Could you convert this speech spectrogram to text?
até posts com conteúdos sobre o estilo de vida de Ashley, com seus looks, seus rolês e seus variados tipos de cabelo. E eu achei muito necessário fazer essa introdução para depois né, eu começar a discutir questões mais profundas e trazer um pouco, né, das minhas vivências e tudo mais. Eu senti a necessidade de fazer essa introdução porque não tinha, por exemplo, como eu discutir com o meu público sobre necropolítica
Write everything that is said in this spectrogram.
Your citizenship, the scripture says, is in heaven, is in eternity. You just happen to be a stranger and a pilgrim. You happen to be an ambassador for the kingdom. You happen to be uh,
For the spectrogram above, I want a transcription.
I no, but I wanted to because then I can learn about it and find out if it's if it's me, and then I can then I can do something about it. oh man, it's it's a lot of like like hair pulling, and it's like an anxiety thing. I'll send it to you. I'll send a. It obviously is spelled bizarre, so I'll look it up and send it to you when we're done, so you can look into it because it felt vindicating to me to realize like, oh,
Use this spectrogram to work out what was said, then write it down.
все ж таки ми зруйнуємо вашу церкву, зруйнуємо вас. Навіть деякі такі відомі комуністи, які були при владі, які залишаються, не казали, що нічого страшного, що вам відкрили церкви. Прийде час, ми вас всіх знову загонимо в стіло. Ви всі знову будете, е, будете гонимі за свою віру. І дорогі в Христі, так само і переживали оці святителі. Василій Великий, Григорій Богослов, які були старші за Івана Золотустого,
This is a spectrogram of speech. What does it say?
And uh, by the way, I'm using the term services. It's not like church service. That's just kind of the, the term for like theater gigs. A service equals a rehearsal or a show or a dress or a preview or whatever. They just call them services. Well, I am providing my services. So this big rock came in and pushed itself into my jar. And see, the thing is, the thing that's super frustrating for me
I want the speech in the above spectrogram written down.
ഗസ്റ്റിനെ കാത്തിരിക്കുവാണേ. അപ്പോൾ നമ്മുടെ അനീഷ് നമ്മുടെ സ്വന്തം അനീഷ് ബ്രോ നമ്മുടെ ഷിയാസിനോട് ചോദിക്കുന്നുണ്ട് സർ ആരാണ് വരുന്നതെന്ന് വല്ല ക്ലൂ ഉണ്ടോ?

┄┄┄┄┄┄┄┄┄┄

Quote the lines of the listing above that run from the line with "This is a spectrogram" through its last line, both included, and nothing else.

This is a spectrogram of speech. What does it say?
And uh, by the way, I'm using the term services. It's not like church service. That's just kind of the, the term for like theater gigs. A service equals a rehearsal or a show or a dress or a preview or whatever. They just call them services. Well, I am providing my services. So this big rock came in and pushed itself into my jar. And see, the thing is, the thing that's super frustrating for me
I want the speech in the above spectrogram written down.
ഗസ്റ്റിനെ കാത്തിരിക്കുവാണേ. അപ്പോൾ നമ്മുടെ അനീഷ് നമ്മുടെ സ്വന്തം അനീഷ് ബ്രോ നമ്മുടെ ഷിയാസിനോട് ചോദിക്കുന്നുണ്ട് സർ ആരാണ് വരുന്നതെന്ന് വല്ല ക്ലൂ ഉണ്ടോ?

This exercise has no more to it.